> _Exercise description_
In the entries below, how many lines include "audio"? Reply with the number and nothing more.

> _Task data_
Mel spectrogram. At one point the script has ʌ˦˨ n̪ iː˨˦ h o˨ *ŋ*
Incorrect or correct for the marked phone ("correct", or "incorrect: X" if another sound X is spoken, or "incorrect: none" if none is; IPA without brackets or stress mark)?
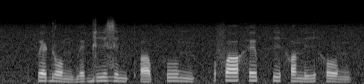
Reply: correct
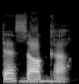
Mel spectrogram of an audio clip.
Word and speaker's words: Daszak: It would be Daszak, pronounced Desaka.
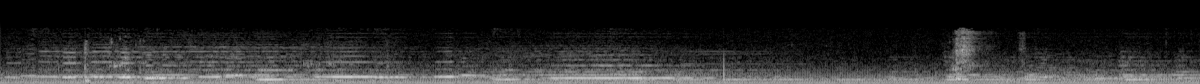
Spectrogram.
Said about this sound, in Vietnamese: Con gái, tại sao con không rót rượu cho tướng quân đi? Mau lên. Mời tướng quân.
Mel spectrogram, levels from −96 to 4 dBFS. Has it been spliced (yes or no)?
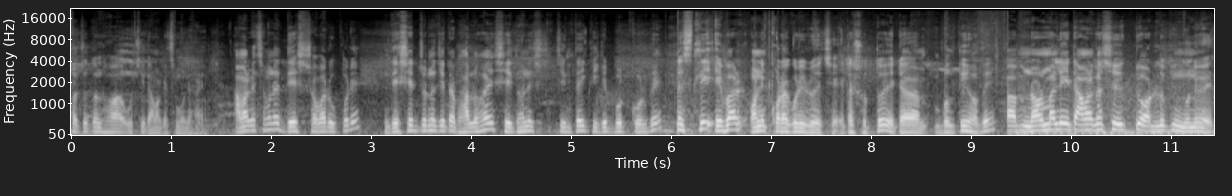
yes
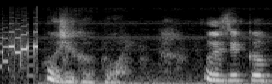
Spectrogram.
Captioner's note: computer chirps; dog pants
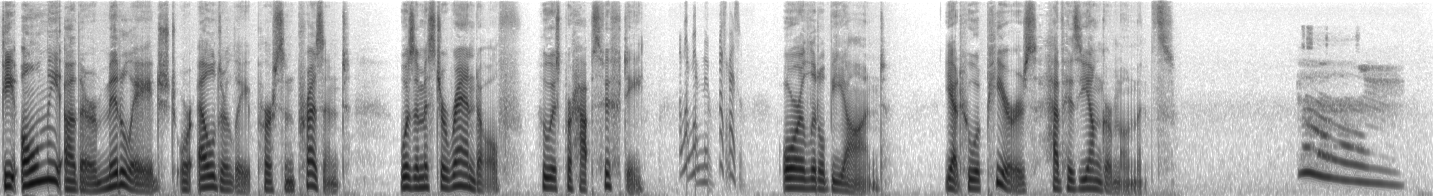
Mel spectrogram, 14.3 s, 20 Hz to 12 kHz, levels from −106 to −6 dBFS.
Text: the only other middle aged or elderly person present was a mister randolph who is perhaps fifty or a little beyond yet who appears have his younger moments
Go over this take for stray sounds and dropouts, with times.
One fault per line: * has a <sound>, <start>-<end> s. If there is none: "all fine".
* has a chirp, 6.8-7.5 s
* has a sigh, 13.0-14.1 s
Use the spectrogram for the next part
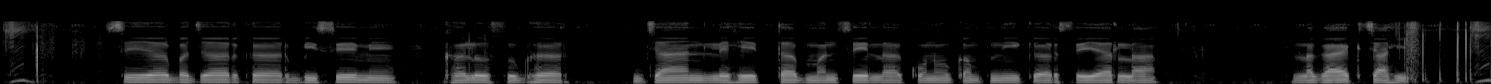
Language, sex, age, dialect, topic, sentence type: Chhattisgarhi, male, 25-30, Northern/Bhandar, banking, statement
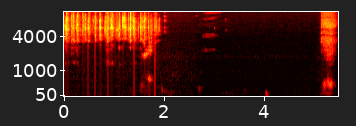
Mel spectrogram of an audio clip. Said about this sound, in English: Um, I'm gonna re-roll two uh, agility dice uh, all right, that was uh another um one success.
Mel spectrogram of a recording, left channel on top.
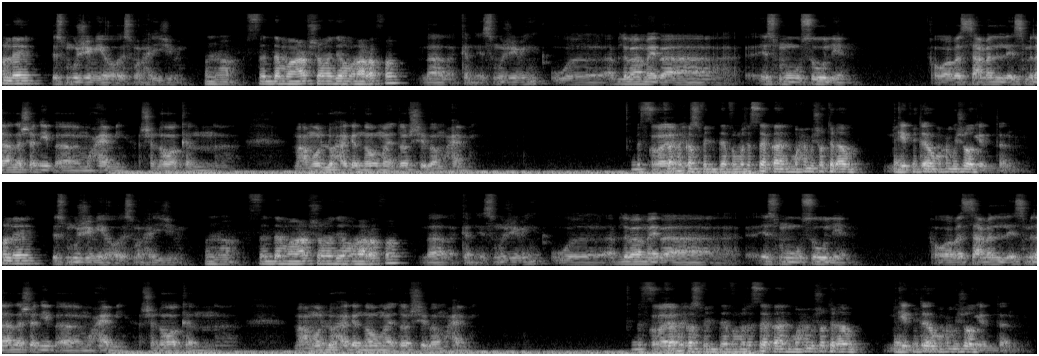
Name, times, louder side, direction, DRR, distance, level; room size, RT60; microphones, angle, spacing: voice 1, 0.0-0.3 2.0-4.0 16.6-18.9 19.3-20.2, left 2 dB, 50° left, 0.5 m, -22 dB
voice 2, 0.5-1.8 4.2-8.5 9.3-15.1 16.8-17.2 19.2-19.7 20.0-20.3, equal, 85° left, 1.5 m, -26 dB
sound 1, 11.4-17.9, equal, 5° right, 1.2 m, -29 dB
4.6 x 3.1 x 3.1 m
head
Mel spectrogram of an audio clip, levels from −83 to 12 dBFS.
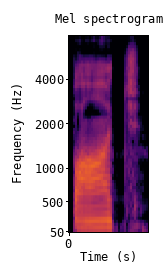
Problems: none marked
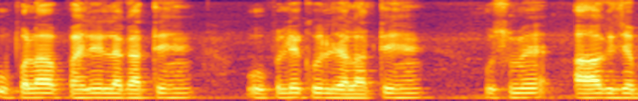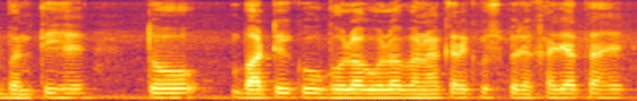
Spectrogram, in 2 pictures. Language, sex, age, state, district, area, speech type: Hindi, male, 30-45, Uttar Pradesh, Jaunpur, rural, spontaneous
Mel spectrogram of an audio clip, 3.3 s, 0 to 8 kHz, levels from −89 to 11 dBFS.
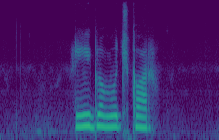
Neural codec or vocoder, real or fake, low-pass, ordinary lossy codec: codec, 16 kHz, 1 kbps, FreqCodec, larger model; fake; none; none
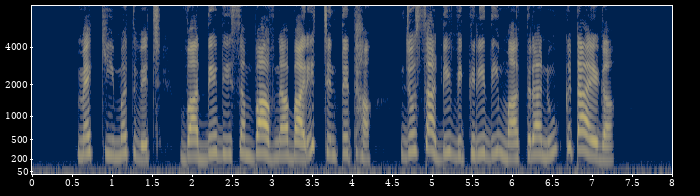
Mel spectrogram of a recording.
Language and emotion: Punjabi, fearful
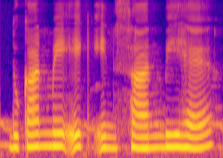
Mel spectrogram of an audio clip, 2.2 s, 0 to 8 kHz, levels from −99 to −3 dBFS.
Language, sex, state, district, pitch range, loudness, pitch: Hindi, female, Assam, Kamrup Metropolitan, 210-230 Hz, -14 LUFS, 220 Hz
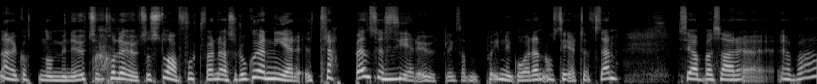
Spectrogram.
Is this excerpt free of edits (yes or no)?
yes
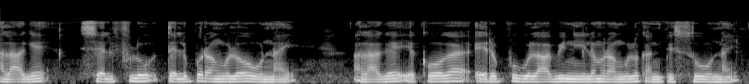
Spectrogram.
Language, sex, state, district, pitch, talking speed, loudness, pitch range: Telugu, male, Telangana, Hyderabad, 130 Hz, 105 wpm, -13 LUFS, 120-135 Hz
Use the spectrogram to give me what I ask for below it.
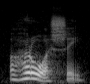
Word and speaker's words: грошей: і кількості грошей і правильного наголосу в цьому слові на другий склад грошей говоріть українською правильно адже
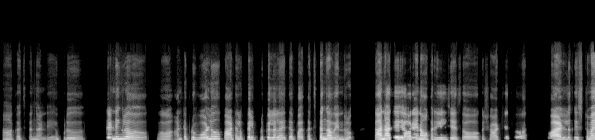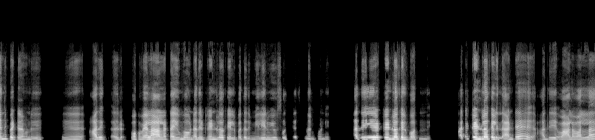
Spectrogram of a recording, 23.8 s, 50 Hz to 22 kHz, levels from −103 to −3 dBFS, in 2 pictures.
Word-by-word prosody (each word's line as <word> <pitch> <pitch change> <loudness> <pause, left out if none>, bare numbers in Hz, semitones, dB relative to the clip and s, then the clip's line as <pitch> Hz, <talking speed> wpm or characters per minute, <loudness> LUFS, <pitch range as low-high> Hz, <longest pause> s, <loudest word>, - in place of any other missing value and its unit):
ఆ! - - -12 0.2
ఖచ్చితంగా 220 0 -15
అండి. 195 +4 -22 0.2
ఇప్పుడు 240 -4 -12 0.7
ట్రెండింగ్‌లో 310 +5 +2 0.6
ఉ - - -19 0.3
అంటే 240 +4 -14
ఇప్పుడు 270 -3 -6 0.2
ఓల్డు 285 +6 +1 0.2
పాటలు 275 +2 -2
పిల్ 270 -1 +1
ఇప్పుడు 270 0 -16
పిల్లలైతే 260 +3 -3
ప - - -20 0.2
ఖచ్చితంగా 275 +7 0
వినరు. 215 0 -6 0.5
కానదీ 275 0 +6 0.2
ఎవరైనా 255 +4 +1
ఒక 250 -2 -13
రీల్ 230 0 -4
చేసో, 210 -1 -6 0.2
ఒక 200 - -23
షార్ట్ 200 0 -7
చేసో 205 +8 -12 0.6
వాళ్ళకిష్టమైనది 250 +5 +1
పెట్టరనుకోండి. 225 -4 -3 0.6
ఏ - - -17 0.6
అది 255 +2 +1 0.3
ఇర - - -11 0.3
ఒకవేళ 240 +4 +1
ఆళ్ళ 235 0 +2
టైమ్ 230 +3 0
బావుండి 255 -1 -3
అది 220 0 -4
ట్రెండ్‌లోకెళ్ళిపోద్ది. 220 -5 -3
అది 180 - -15
మిలియన్ 225 +5 -6
వ్యూస్ 245 0 -9
వచ్చేస్తుందనుకోండి. 175 - -17 0.6
అదీ 260 +3 -1 0.3
ట్రెండ్‌లోకెళ్ళిపోతుంది. 255 - +3 0.6
అది 335 - -6
ట్రెండ్‌లోకెళ్ళింది 275 -4 +6
అంటే, 245 +8 -1 0.5
అది 240 +2 -10 0.2
వాళ్ళ 200 +3 +1
వల్ల 240 +4 -5
245 Hz, 120 wpm, -22 LUFS, 220-270 Hz, 0.7 s, కానదీ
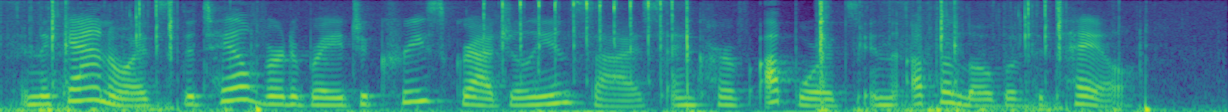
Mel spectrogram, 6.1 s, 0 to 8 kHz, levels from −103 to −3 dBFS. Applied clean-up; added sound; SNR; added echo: none; Camera; 4 dB; none.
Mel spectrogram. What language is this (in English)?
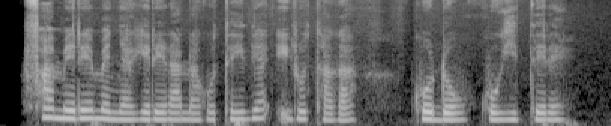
Kikuyu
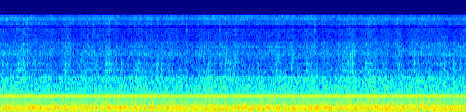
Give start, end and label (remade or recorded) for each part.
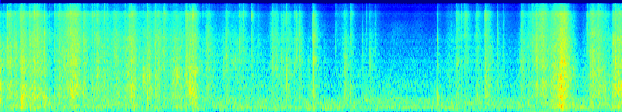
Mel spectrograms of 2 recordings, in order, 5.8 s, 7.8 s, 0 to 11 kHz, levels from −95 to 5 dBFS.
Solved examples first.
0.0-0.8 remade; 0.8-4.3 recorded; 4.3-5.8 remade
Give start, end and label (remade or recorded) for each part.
0.0-7.8 remade

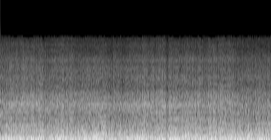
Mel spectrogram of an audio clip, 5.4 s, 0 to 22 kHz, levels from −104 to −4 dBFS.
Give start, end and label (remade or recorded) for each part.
0.0-5.4 recorded

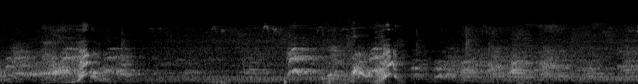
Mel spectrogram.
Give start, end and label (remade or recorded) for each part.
0.0-1.0 remade; 1.0-4.0 recorded; 4.0-4.8 remade; 4.8-5.2 recorded; 5.2-5.9 remade; 5.9-6.4 recorded

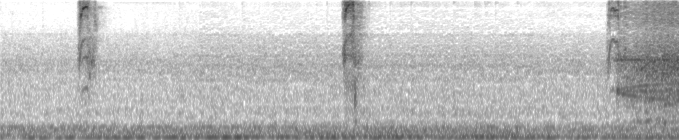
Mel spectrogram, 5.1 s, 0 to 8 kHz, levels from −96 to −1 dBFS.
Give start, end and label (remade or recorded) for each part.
0.0-1.3 recorded; 1.3-4.0 remade; 4.0-5.1 recorded

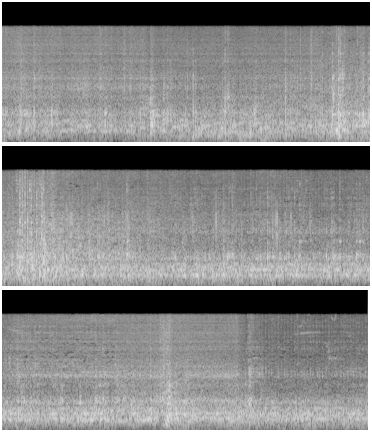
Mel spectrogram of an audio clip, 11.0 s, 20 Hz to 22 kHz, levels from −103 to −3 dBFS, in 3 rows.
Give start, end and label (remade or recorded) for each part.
0.0-3.2 remade; 3.2-8.5 recorded; 8.5-9.8 remade; 9.8-11.0 recorded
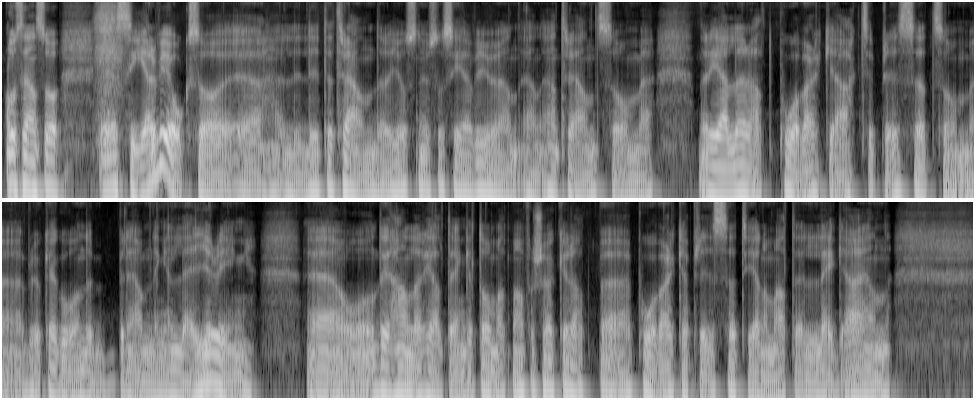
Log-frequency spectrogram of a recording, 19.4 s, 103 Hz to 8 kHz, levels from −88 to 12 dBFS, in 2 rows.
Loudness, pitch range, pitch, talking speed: -16 LUFS, 105-120 Hz, 110 Hz, 145 wpm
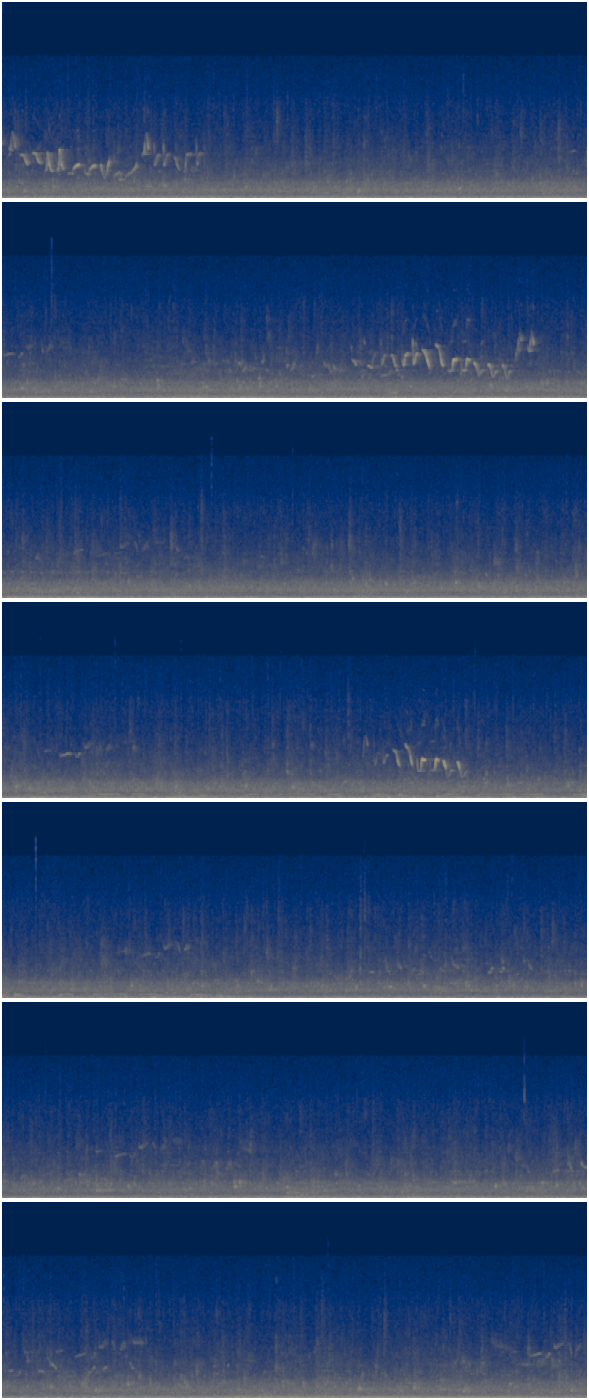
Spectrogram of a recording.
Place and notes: Teatralna, Gorzów Wielkopolski, Polska - Little stream near the Warta river
Little stream near the Warta river.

> _Answer space_
7